Two-headed, twisted, warty and tentacled like some mutant insect of the sea, its main root was torn open by a smaller root clawing at its back: two heads battling over one tortured heart. Where it split, the carrot was red like blood.
After the stranger left, the hands pulled the carrot back into the soil. Word spread, and people steered clear of the accursed garden patch. Only the black crows stayed, flying in circles over the doomed lovers and crying sadly, “Caw, caw.”
Note: I wrote and published an earlier version of this story in 2012 on my other blog. If you want to copy it, thanks! I’m glad you like it. But please provide a link back to this site.
I’ve been back from When Words Collide 2015 for four days now, and I’m still flying high from the excitement and energy. Here are a few of my brightest highlights:
A fabulous full-day workshop on “The First Five Pages” by Faith Hunter, author of the Jane Yellowrock vampire hunter books. Her advice to “bait and hook” by giving the reader something to latch onto (an intriguing main character, interesting setting, and immediacy in writing) and wonder about (hint of conflict to come) made me realize that my FFP were completely wrong. Now I’ve rewritten them to start where the story starts, and am in the middle of “making lasagna” by sprinkling bits of the backstory throughout the story. And finding it’s better this way.
Hearing an acquisitions editor from a publisher I really like saying she wants to see my book. ♥ ♥ ♥ This was during the Fantasy genre “Live Action Slush”. In a LAS, you anonymously submit the first page of your manuscript , to be read out loud to a panel of four authors and editors. They put up their hands when they would stop reading the manuscript in a slush pile, and the reader stops when three hands are up. My page (freshly re-written after workshop #1) made it all the way to the end. And they clapped. And said it was fantastic. And…first sentence. Wow.
Learning about Eco-Fiction, or fiction that seeks to create and build dialogue about protecting and valuing the world we live on. Realizing that I write this. Draco’s Child is about restoring a damaged eco-system–on another planet, and Bill Bruin is about a bear and a raven learning to delight in winter. The ones I’m working on do this too. More accurately, I write eco-fantasy. Thus my tagline: Exploring Nature in Imaginary Worlds.
Another workshop, this one on the 20-second elevator pitch. Faith Hunter (see point 1) and David B. Coe helped me hone my pitch for the Middle Grade novel I will be pitching to an editor from Scholastic Canada at the CANSCAIP Prairie Horizons conference in September. Giant genetically-modified caterpillars, here I come!
Going to Regina writer Marie Powell‘s launch of her historical fantasy book Hawk.
A half-day plot workshop with Daniel Abraham, in which he re-told MacBeth as a story about a self-help book, computer hackers, and ballroom dancing. You can read it here.

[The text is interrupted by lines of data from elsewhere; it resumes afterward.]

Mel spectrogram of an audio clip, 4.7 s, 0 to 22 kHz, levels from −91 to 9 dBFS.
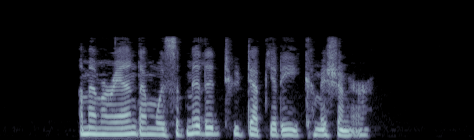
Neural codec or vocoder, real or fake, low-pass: none; real; 7.2 kHz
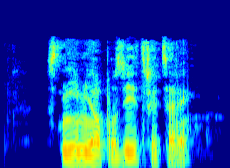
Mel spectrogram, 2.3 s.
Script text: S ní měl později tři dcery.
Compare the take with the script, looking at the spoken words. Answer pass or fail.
pass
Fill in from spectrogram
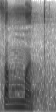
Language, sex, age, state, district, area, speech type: Gujarati, male, 30-45, Gujarat, Surat, urban, read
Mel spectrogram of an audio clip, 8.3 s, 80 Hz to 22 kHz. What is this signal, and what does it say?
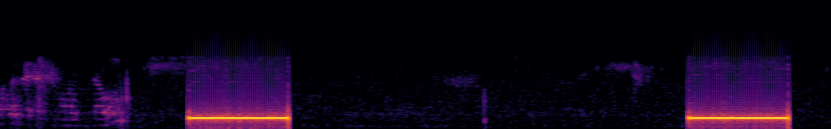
Ringback tone (Europe, 425 Hz), with speech.
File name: out- -2009- - - .48927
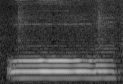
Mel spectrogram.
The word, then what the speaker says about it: ॐ: fruits और कहलाते हैं जैसे अगर हम ॐ का उच्चारण करते हैं ओम तो ठीक है इस सचिन होता है अंग्रेजी के इस तरह तो यह हमारा जो ओम जो लंबा खिंच रहा है यह हमारा होता है प्लोस वन ठीक है बच्चों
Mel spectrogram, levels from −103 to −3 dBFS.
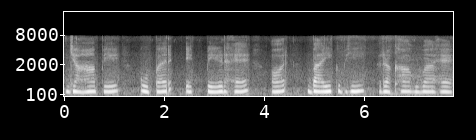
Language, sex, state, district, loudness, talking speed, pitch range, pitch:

Watching Brandon Mull channel his inner 10-year-old describing his Middle Grade fantasy books in enthusiastic detail.
Learning 10 ways to hide a clue in a mystery novel, from the Calgary Crime Writers’ Association.
Having 20 people show up to hear my WordPress Workshop when they could have been listening to Diana Gabaldon or any of the other 9 presenters.
Spending time with a whole lot of Regina writers, a bunch from elsewhere, my cousin Carol, and an anthology of other writers (collective nouns are fun) who are now new friends.